Susan McGee Bailey
Wellesley Centers for Women

July 11, 2007

FairerScience Goes Multi-media!

We are so excited about our first multi-media presentations. Earlier this year, FairerScience friends Kathryn Campbell-Kibler, Annalee Newtiz, Abbe Herzig did a fabulous session on "Miscommunications, Misunderstandings, and Mistakes: Gender, Science and the Press." at the annual meeting of the American Association for the Advancement of Science.

And now at the FairerScience website you can hear the following excerpts of their presentations and view their slides.
"Why Don’t They Hear What I Say?" with Kathryn B. Campbell-Kibler, PhD
"Reporting Gender" with Annalee Newitz, PhD
"Building Effective Dialog Between Gender Researchers and the Media" with Abbe Herzig, PhD

CDs of the complete session can be purchased from the Lawrence Media Group. We thank them for their permission to use the recorded materials.

By the way you probably noticed that the FairerScience home page looks a little different. There are just so many cool things at FairerScience that we had to update the home page to make sure you could easily access them all. Thanks to Patrick Emmerich for the inspiration and to FairerScience's own Tom for creating the design and making it happen.

July 06, 2007

This just in: conventional wisdom not always wise

Sometimes, a group of researchers put together a study that has a great design, is well executed, and comes up with results that support conventional wisdom, and people out in the world respond with, "Oh, please, they had to have a study to know this? I/ My grandmother/ My neighbor's dog could have told them that!" And researchers around the world sigh with frustration, because we all know that sometimes, research findings support the things "everyone knows" and other times, it turns those things on their head.

This is a good week for turning a particularly popular gender-based stereotype on its head: Are Women Really More Talkative Than Men? (behind a paywall) in the July 6 issue of Science Magazine took up the question that has been under some scrutiny since Louann Brizendine's The Female Brain was published, including these numbers on page 14: "Men use about seven thousand words per day. Women use about twenty thousand."

Popular "science" books often include numbers that make them sound more official, and few readers take the time to examine the footnotes -- if there even are footnotes! -- much less follow them up and verify the data included in the text of these books. We here are FairerScience.org have, therefore, been grateful to Mark Liberman at Language Log for taking on this one over the last few months.

Liberman, among others, is cited in the study published in Science this week, which found:

The data suggest that women spoke on average 16,215 (SD = 7301) words and men 15,669 (SD = 8633) words over an assumed period of, on average, 17 waking hours. Expressed in a common effect-size metric (Cohen's d = 0.07), this sex difference in daily word use (546 words) is equal to only 7% of the standardized variability among women and men. Further, the difference does not meet conventional thresholds for statistical significance (P = 0.248, onesided test). Thus, the data fail to reveal a reliable sex difference in daily word use. Women and men both use on average about 16,000 words per day, with very large individual differences around this mean.

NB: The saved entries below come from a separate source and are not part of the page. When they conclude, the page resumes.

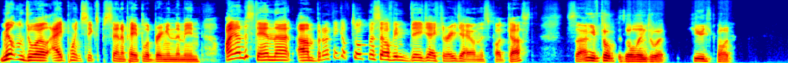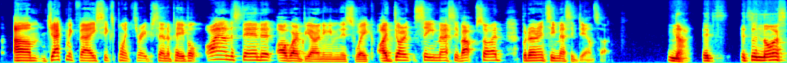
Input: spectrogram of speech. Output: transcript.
Milton Doyle, 8.6% of people are bringing them in. I understand that, um, but I think I've talked myself into DJ3J on this podcast. So, You've talked us all into it. Huge pod. Um, Jack McVeigh, 6.3% of people. I understand it. I won't be owning him this week. I don't see massive upside, but I don't see massive downside. No, it's it's a nice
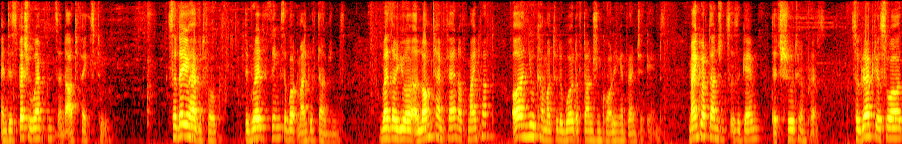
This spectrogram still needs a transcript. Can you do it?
and the special weapons and artifacts too. So there you have it folks, the great things about Minecraft Dungeons. Whether you are a long-time fan of Minecraft or a newcomer to the world of dungeon crawling adventure games, Minecraft Dungeons is a game that's sure to impress. So grab your sword,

Dare we hope that Brizendine and others who have asserted a large gender difference will change their tune? Well, we can always hope, can't we?

July 03, 2007

Now if they could just do these for cell phones

Things have been way too serious these days at FairerScience. So to change that I would like to introduce you to the solar bikini. Yup using strips of photovoltaic film, inventor Andrew Schneider has created a not bad looking bikini that doubles as a solar charger for an ipod.

Not only that but AirTran Airways now has an on-line game where you can compete against race care driver and FairerScience icon Danica Patrick.

(Posted by Rosa for Pat, who's still in Hawaii. She tells me there's a conference happening, but I'm beginning to have my doubts.)